Holland critiques all the theories of Felt’s motivation that have circulated over the years, including notions that Felt had been genuinely upset by White House law-breaking or had tried to defend and insulate the FBI from the machinations of President Nixon and his Watergate henchmen. And, while acknowledging that Woodward finally disowned the “principled whistleblower” image of Felt in The Secret Man, Holland shows why that famed journalist’s latest explanation still falls short of the truth.While Woodward kept the secret for a generation, Nixon and his aides always suspected it was Felt. In 2009 Holland promised to reveal the identity of the person who tipped off the White House. Presumably that nugget will be in Leak.
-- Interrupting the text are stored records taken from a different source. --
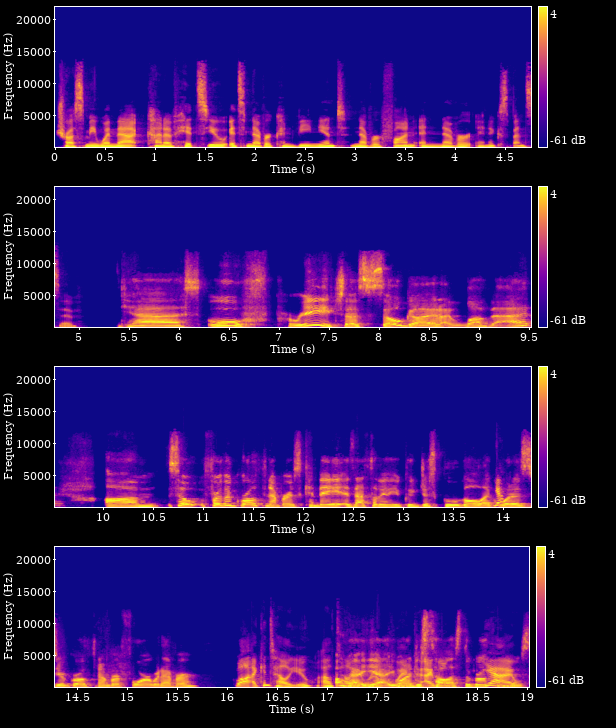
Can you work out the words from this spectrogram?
trust me, when that kind of hits you, it's never convenient, never fun, and never inexpensive. Yes. Oof. Preach. That's so good. I love that. Um, so for the growth numbers, can they, is that something that you could just Google? Like, yep. what is your growth number for whatever? Well, I can tell you. I'll tell okay, you. yeah. You want to just tell us the growth yeah, numbers?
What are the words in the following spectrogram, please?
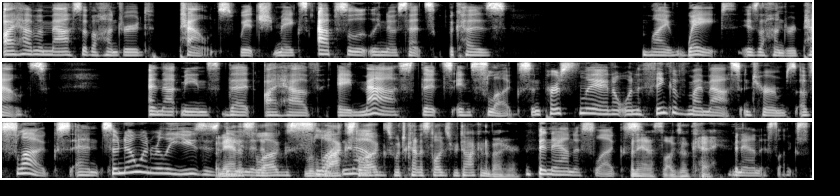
I have a mass of 100 pounds, which makes absolutely no sense because my weight is 100 pounds. And that means that I have a mass that's in slugs. And personally, I don't want to think of my mass in terms of slugs. And so no one really uses Banana slugs, slug- black no, slugs. Which kind of slugs are we talking about here? Banana slugs. Banana slugs. Okay. Banana slugs.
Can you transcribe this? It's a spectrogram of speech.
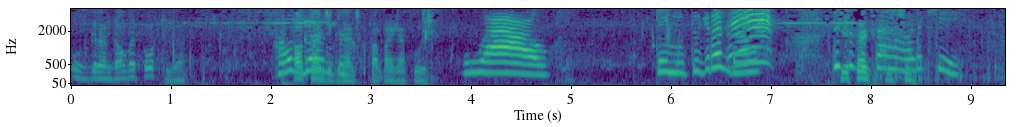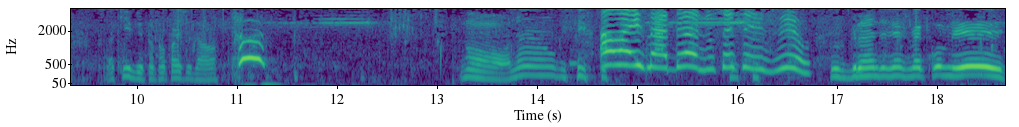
os grandão vai por aqui, ó. Só os Olha o tanto de grande que o papai já pôs. Uau! Tem muito grandão. Deixa eu soltar, olha aqui. Aqui, Vitor, o papai te dá, ó. Não, não. Olha eles nadando, não sei se vocês viram. Os grandes a gente vai comer.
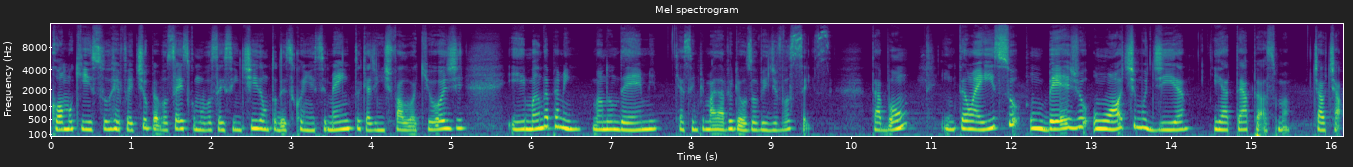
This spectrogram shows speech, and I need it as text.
como que isso refletiu para vocês, como vocês sentiram todo esse conhecimento que a gente falou aqui hoje. E manda para mim, manda um DM, que é sempre maravilhoso ouvir de vocês. Tá bom? Então é isso, um beijo, um ótimo dia e até a próxima. Tchau, tchau.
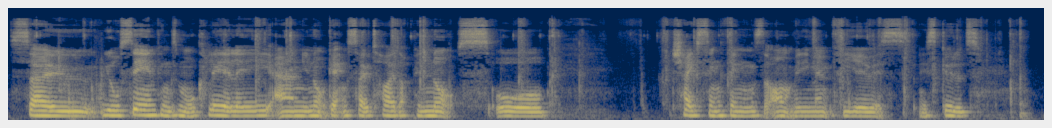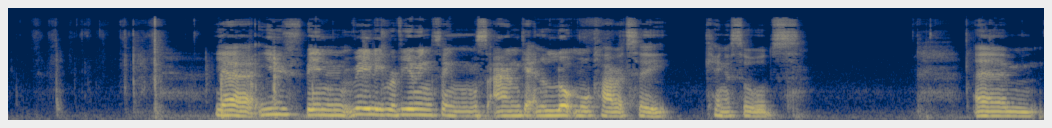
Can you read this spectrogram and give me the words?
so you're seeing things more clearly and you're not getting so tied up in knots or chasing things that aren't really meant for you. It's, it's good. Yeah, you've been really reviewing things and getting a lot more clarity, King of Swords. Um,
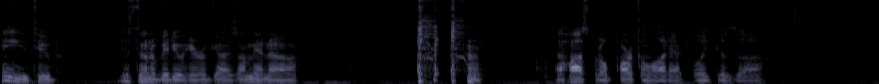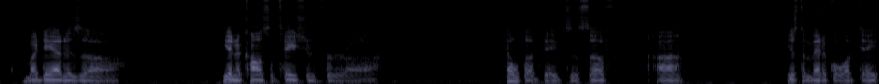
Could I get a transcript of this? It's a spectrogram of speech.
hey YouTube, just doing a video here, guys. I'm in a a hospital parking lot actually, because uh, my dad is uh getting a consultation for uh health updates and stuff. Uh, just a medical update.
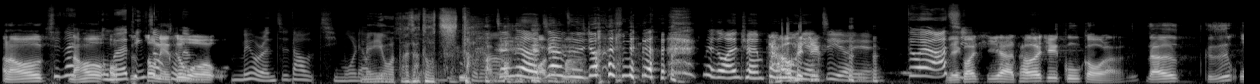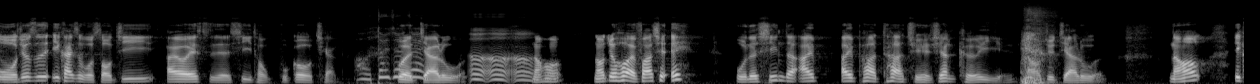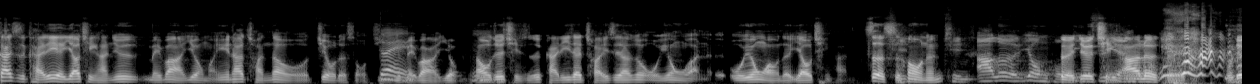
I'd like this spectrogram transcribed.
啊然后现在然后我们的听众可能我没有人知道奇摩聊天室没有大家都知道。啊 真的哇这样子就那 个那个完全暴露年纪了耶。对啊，没奇关系啊，他会去 Google 啦，然后可是我就是一开始我手机 iOS 的系统不够强，哦，对对不能，加入啊，嗯嗯嗯，然后然后就后来发现，哎，我的新的 i iPad Touch 好像可以耶，然后就加入了。然后一开始凯莉的邀请函就是没办法用嘛，因为他传到我旧的手机就没办法用。然后我就请示凯莉再传一次，她说我用完了，我用完我的邀请函。这时候呢，请阿乐用火对，就请阿乐，对，我就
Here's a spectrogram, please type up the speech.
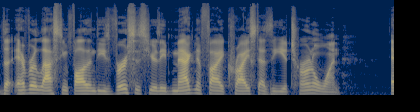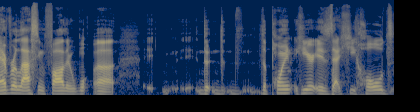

Holland showcases the many twists and turns to Felt’s story that are not widely known, revealing not a selfless official acting out of altruistic patriotism, but rather a career bureaucrat with his own very private agenda.
In an April 2008 post, I plotted the Felt connection between the Nixon and Obama eras:
If everyone knows that William Ayers and his comrades in the Weather Underground were planning to set bombs to murder innocent people, why didn’t they do time?
Because the investigation against them was muffed thanks to the illegal activities of the Washington Post‘s favorite Watergate answer man himself, Mark Felt — aka Deep Throat.
In 1972-73, FBI official Felt and his colleague Edward S. Miller authorized nine illegal break-ins at the homes of Weather Underground members. When the black bag jobs became public, the federal government decided it couldn’t prosecute the alleged terrorists. Indicted during the Carter Administration, Felt and Miller were tried in 1980 in Washington. Ever the patriot, former President Nixon voluntarily testified on the defendants’ behalf, but they were convicted anyway and pardoned by President Reagan in March 1981.
Mr. Nixon’s gesture was especially gracious in view of his suspicions in the early 1970s that Felt had been the Post‘s famous source. When J. Edgar Hoover died, Felt had hoped to be named FBI director, but Mr. Nixon passed him over, whereupon the author of the FBI’s illegal campaign against the Weathermen developed a more finely-tuned sense of righteousness when it came to White House efforts to limit the FBI’s Watergate investigation. Behind the back of his rival and boss, acting director L. Patrick Gray, Felt used the press to undermine Mr. Nixon by dishing confidential information to Bob Woodward. He and the Post kept the secret of his identity and motives until 2005.
Now we know the truth. If it hadn’t been for Mark Felt, President Nixon might have finished his second term, and William Ayers might have gone to jail.